With this level of insight, designers can do the job right the first time—allowing them to do impactful work, faster.

Editors

Your content editors are the last defense against errors and low-quality work. Editors use their content marketing platform to connect directly with writers and designers regarding changes, leaving comments, @mentions, or annotating a document. This direct line encourages faster turnaround times and clearer communication.

As with other roles, a CMP gives editors a single source of truth for their assignments and a clear view of what needs to be completed and when.

Legal Team

If your content must pass legal scrutiny before being published, a content marketing platform is a great way ensure nothing goes out without the proper review.

Adding legal review tasks that are mandatory before a piece of content is published ensures nothing goes out that shouldn’t. Clear tasks and due dates gives legal teams visibility into what’s coming down the pipeline so they can plan accordingly and hit deadlines.

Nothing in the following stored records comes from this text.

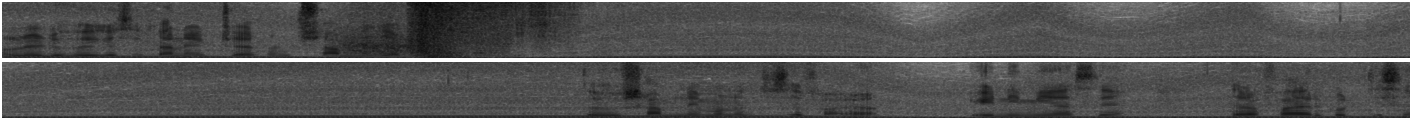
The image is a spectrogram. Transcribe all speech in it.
অলরেডি হয়ে গেছে কানেক্ট এখন সামনে যাব। তো সামনে মনে হচ্ছে ফায়ার এনিমি আছে, যারা ফায়ার করতেছে।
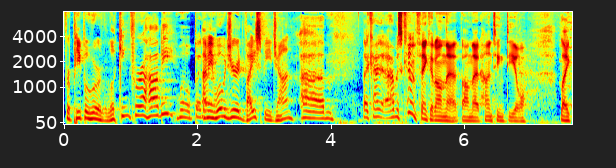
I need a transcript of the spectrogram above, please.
for people who are looking for a hobby. Well, but, I mean, what would your advice be, John? like I, I was kind of thinking on that on that hunting deal like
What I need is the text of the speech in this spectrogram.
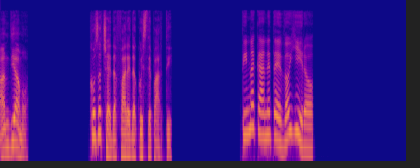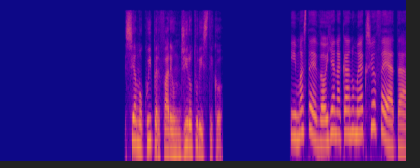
Andiamo. Cosa c'è da fare da queste parti? Τι να κάνετε εδώ γύρω. Siamo qui per fare un giro turistico. Είμαστε εδώ για να κάνουμε αξιοθέατα.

Analysts

Content marketing platforms aren’t just for creation and publishing—they’re also repositories for every piece of content you create. Analysts can look at the performance of your published pieces and develop insights into your audience and channels. Importantly, a CMP allows analysts to see how your own customer-facing teams make use of content. Analyzing content usage allows marketers to see which assets are most often pulled in to help close deals.

Most CMPs include an easy-to-follow metrics dashboard, but companies should be able to run custom reports and create their own metrics for ongoing success.

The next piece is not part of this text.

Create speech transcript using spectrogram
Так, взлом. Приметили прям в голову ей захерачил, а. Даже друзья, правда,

Kapost Brings Teams Together

A CMP is the cornerstone of any good content operation. In addition to streamlining production, the real power of a CMP is its ability to let marketers (and other teams) know their content. From an executive getting a bird’s eye view of message consistency to a creator knowing why their work matters, the right platform gives teams the knowledge they need to build consistent CX, drive revenue, and ultimately, do work that matters.

Want to see Kapost in action? Take a free, self-guided tour and discover how we unify B2B content marketing teams for scalable, predictable success.

Content Operations Hiring Handbook

Leia Schultz

About Leia Schultz

Leia is Kapost’s Product Marketing Specialist, leading product training and enablement-focused communications from ideation to execution. Outside the office, Leia typifies your standard Boulderite by keeping active and enjoying the city’s surplus of top-notch coffee and beer.